Yesterday the U.S. Department of Justice (DOJ) named formal federal prosecutor and private sector corporate compliance executive Hui Chen to the newly created position of compliance counsel within the department.  Chen is tasked with assisting federal prosecutors with the evaluation of the corporate compliance programs of companies under investigation by the department.  The recruitment of Chen is of a piece with the DOJ’s recent signaling that it would begin a more aggressive phase in the prosecution of individuals and companies for corruption and white-collar crime. (See “US Department of Justice Takes Aim at Corporate Execs”)

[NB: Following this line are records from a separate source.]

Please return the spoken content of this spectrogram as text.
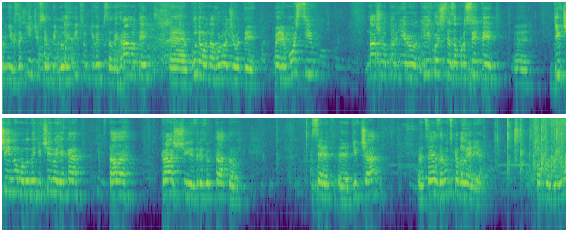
Турнір закінчився, підвели підсумки, виписали грамоти. Е, Будемо нагороджувати переможців нашого турніру. І хочеться запросити е, дівчину, молоду дівчину, яка стала кращою з результатом серед е, дівчат. Це Заруцька Валерія. Поплодуємо.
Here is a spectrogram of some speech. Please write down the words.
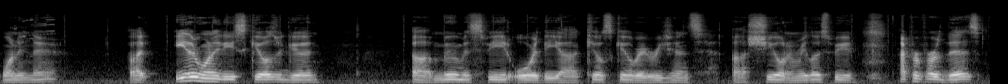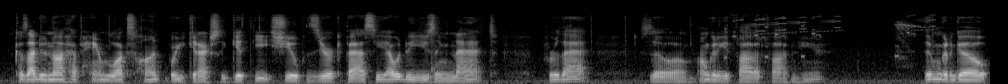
One in there. Like, either one of these skills are good. Uh, movement speed or the uh, kill skill where regens uh, shield and reload speed. I prefer this because I do not have Hammerlock's Hunt where you can actually get the shield with zero capacity. I would be using that for that. So um, I'm going to get 5 out of 5 in here. Then I'm going to go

Assistant Attorney General Leslie Caldwell, head of the DOJ’s criminal division, initially announced the post at a speech before the Securities Industry and Financial Markets Association on November 2, 2015. “Our goal is to have someone who can provide what I’ll call a reality check,” Caldwell said. “We want to get the benefit of the expertise of someone with significant high-level compliance experience across a variety of industries.”

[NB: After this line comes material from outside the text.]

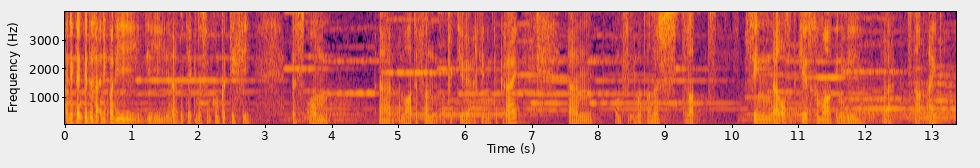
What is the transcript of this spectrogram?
En ek dink dit is eintlik wat die die uh, betekenis van kompetisie is om uh, 'n mate van objektiewe erkenning te kry. Um om vir iemand anders te laat sien dat ons het 'n keuse gemaak en hierdie werk staan uit.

Chen certainly fits the bill. Having served with the DOJ as an Assistant U.S. Attorney in the 1990’s, Chen moved on to increasingly challenging roles as a compliance officer for Microsoft, assistant general counsel for Pfizer, and most recently as the global head of anti-bribery and corruption at Standard Chartered Plc, a U.K. based bank.

The creation of the position is not without its critics, with some questioning the need for a special appointment to advise federal prosecutors on a task that they have already been performing for years. Peter Carr, spokesman for the Justice Department's Criminal Division remarked, “There is a misconception that [the counsel] will help determine who to charge and who not to charge. Instead, [the counsel] will be assessing the company’s claims about their compliance program – i.e. if a company seeks to claim that it deserves credit for implementing a state of the art compliance program, which is a metric under the Sentencing Guidelines for a break on a fine. The counsel will help subject that to a rigorous analysis, something that a federal prosecutor does not have a lot of expertise in carrying out.”

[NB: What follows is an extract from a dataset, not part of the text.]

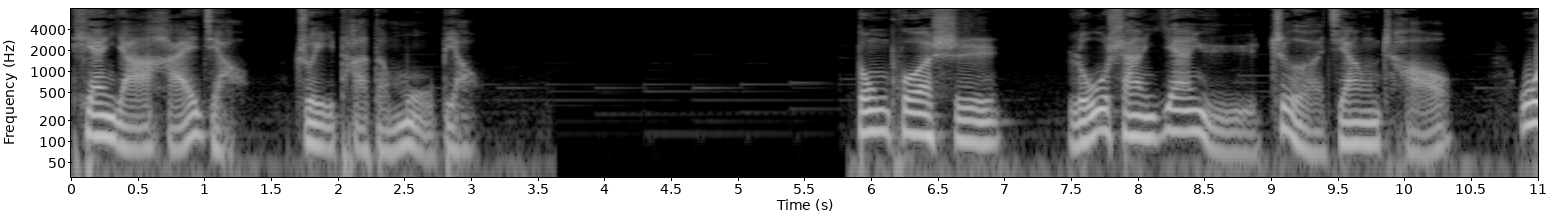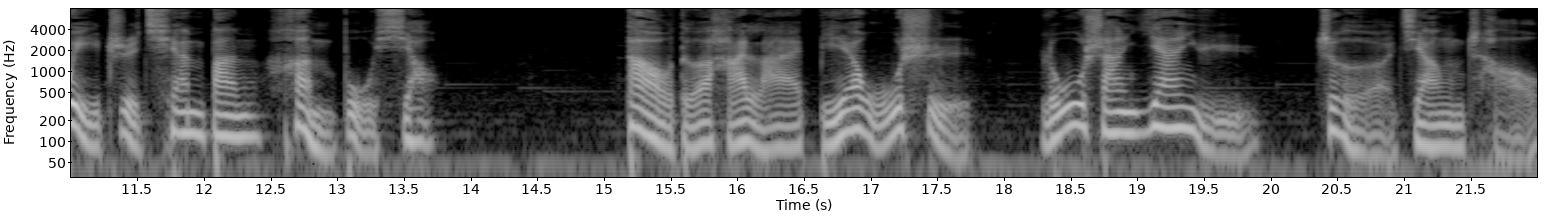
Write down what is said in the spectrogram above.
天涯海角追他的目标。东坡诗：庐山烟雨浙江潮。未至千般恨不消。道德还来别无事，庐山烟雨浙江潮。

What this all means for companies is that the DOJ will continue to follow through on its aggressive stance toward foreign corruption and that it will be specifically looking at anti-corruption programs to determine if they are more than just a pile of paper.  During her speech on November 2, Caldwell stated, “Our hiring of a compliance counsel should be an indication to companies about just how seriously we take compliance.”